▶ _Exercise objective_: Report each line of the data that includes the word "vocoder".
** Material for this task follows **
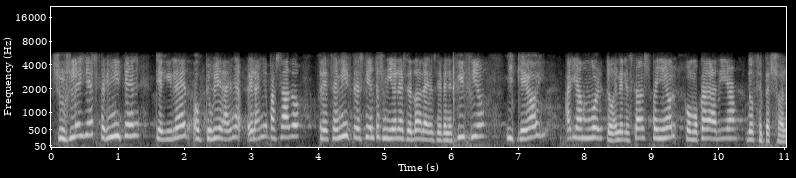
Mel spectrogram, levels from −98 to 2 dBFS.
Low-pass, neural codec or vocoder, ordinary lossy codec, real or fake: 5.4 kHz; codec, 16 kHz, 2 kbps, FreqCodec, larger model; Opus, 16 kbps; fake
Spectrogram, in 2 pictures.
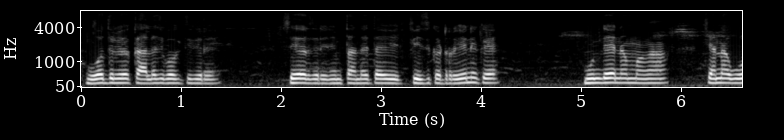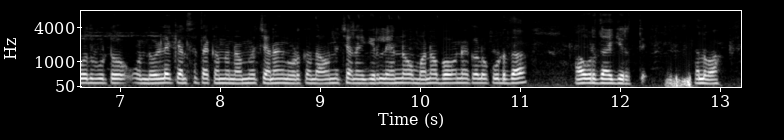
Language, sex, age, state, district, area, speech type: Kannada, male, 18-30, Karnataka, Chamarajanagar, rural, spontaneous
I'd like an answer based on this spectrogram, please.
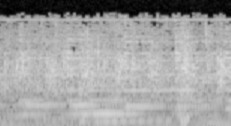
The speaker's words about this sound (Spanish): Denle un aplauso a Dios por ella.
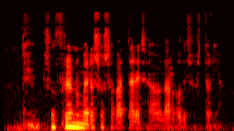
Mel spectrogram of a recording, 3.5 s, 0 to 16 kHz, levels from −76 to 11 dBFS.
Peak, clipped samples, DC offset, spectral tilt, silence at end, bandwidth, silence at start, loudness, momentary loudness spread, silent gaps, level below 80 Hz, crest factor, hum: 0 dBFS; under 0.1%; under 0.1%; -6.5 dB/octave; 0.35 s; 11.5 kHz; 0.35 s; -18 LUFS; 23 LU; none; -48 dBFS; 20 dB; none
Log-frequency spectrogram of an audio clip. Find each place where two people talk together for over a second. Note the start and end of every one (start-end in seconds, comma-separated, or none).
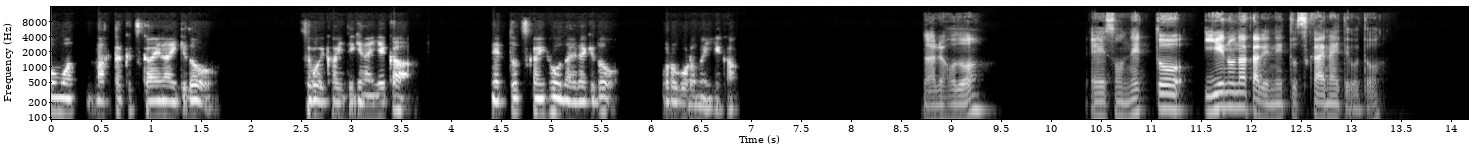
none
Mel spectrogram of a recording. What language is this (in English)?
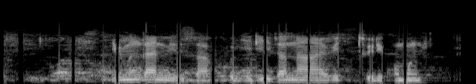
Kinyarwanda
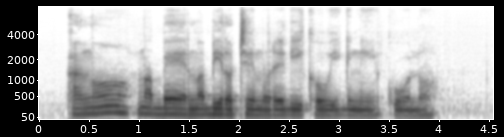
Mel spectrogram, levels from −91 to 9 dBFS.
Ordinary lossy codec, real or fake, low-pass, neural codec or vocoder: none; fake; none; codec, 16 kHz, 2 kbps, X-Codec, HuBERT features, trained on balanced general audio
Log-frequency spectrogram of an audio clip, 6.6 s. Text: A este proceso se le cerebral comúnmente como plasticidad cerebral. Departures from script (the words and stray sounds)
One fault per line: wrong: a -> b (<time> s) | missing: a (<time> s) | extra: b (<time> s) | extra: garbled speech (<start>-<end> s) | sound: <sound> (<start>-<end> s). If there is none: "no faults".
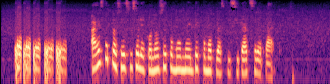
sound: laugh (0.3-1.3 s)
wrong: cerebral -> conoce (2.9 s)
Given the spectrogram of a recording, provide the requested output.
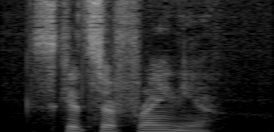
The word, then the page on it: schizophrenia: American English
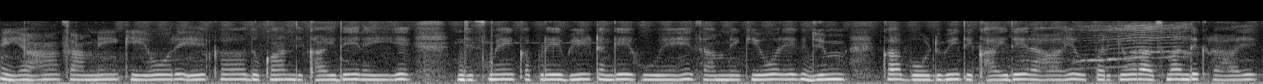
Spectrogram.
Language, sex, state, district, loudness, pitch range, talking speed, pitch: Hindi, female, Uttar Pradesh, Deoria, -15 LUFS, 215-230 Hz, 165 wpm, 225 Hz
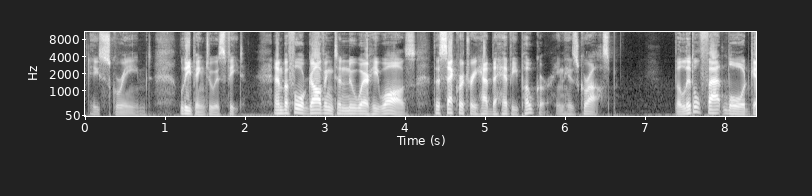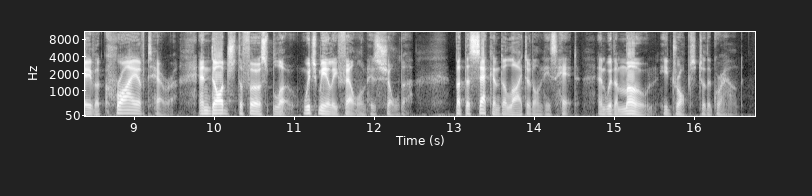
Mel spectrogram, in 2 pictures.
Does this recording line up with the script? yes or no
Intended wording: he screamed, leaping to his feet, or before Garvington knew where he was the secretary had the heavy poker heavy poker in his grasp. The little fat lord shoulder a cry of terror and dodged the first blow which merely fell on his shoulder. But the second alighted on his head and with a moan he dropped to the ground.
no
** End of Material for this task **
▶ _Written solution_:
Low-pass, neural codec or vocoder, ordinary lossy codec, real or fake: 5.4 kHz; codec, 16 kHz, 2 kbps, FreqCodec, larger model; Opus, 16 kbps; fake
Ordinary lossy codec, real or fake, low-pass, neural codec or vocoder: none; fake; none; codec, 16 kHz, 2 kbps, X-Codec, HuBERT features, trained on balanced general audio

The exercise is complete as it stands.